===== Exercise data =====

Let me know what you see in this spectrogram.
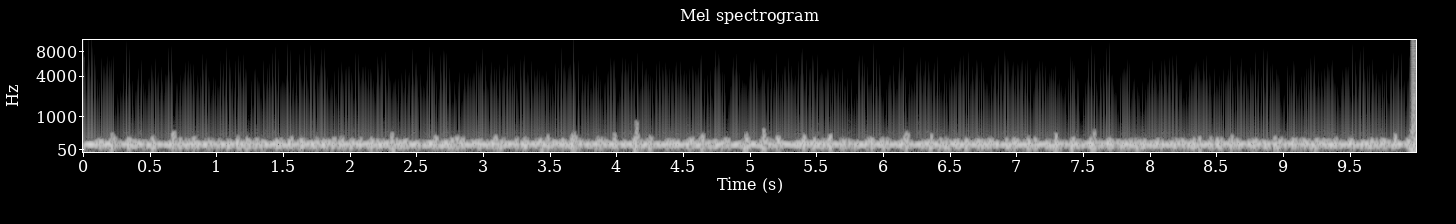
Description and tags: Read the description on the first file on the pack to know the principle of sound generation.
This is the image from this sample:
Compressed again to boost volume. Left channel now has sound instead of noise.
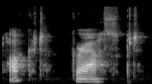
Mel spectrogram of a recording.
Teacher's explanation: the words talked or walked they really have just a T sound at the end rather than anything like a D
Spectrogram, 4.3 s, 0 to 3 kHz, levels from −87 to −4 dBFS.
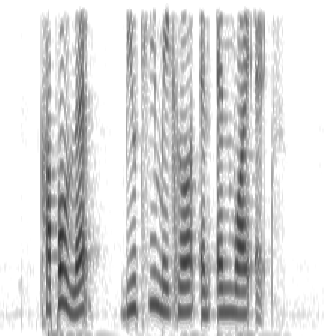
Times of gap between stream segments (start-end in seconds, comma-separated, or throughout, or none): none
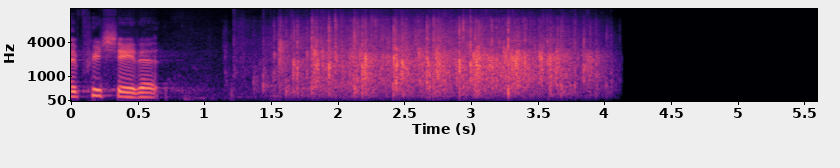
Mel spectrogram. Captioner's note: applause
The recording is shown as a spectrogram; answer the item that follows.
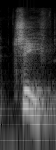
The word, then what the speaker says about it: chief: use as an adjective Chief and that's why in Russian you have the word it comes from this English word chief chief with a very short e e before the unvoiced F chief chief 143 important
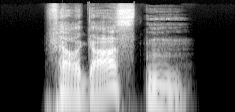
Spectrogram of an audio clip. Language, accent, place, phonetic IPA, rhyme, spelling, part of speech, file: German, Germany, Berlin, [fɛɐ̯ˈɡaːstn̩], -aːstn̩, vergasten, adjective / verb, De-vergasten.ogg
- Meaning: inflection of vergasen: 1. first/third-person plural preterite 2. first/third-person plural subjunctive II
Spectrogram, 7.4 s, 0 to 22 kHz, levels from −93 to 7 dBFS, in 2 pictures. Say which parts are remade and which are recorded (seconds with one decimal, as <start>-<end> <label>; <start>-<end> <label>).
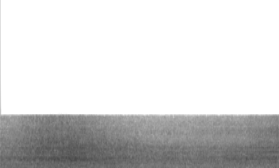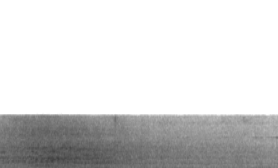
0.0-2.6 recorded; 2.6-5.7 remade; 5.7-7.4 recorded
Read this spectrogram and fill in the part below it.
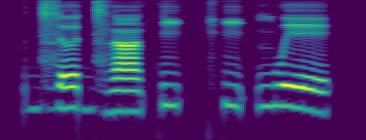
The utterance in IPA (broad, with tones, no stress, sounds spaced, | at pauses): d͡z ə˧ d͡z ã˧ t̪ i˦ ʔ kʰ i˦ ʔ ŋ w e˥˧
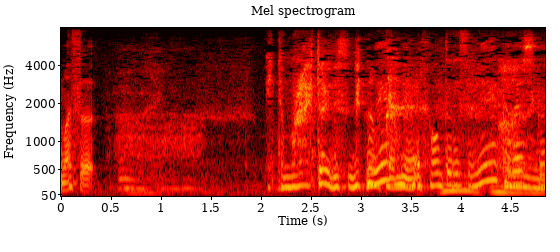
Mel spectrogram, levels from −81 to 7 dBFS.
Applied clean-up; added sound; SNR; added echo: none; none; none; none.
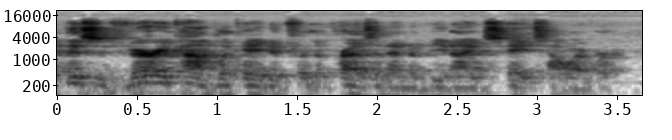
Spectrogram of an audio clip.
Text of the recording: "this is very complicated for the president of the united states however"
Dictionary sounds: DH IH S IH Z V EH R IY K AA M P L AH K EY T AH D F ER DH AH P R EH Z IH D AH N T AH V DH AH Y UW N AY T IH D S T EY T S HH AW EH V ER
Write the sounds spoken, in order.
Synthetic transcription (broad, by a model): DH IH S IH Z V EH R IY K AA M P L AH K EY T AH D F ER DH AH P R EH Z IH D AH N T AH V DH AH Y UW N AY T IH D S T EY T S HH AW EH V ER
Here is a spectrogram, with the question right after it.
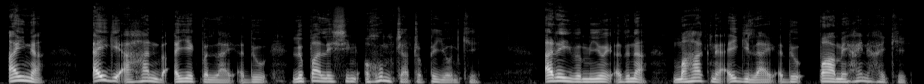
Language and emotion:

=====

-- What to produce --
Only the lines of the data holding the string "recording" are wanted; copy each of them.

-- Task output --
Mel spectrogram of a recording.
The recording is shown as a spectrogram; answer the item that follows.
Text of the recording: "this is very complicated for the president of the united states however"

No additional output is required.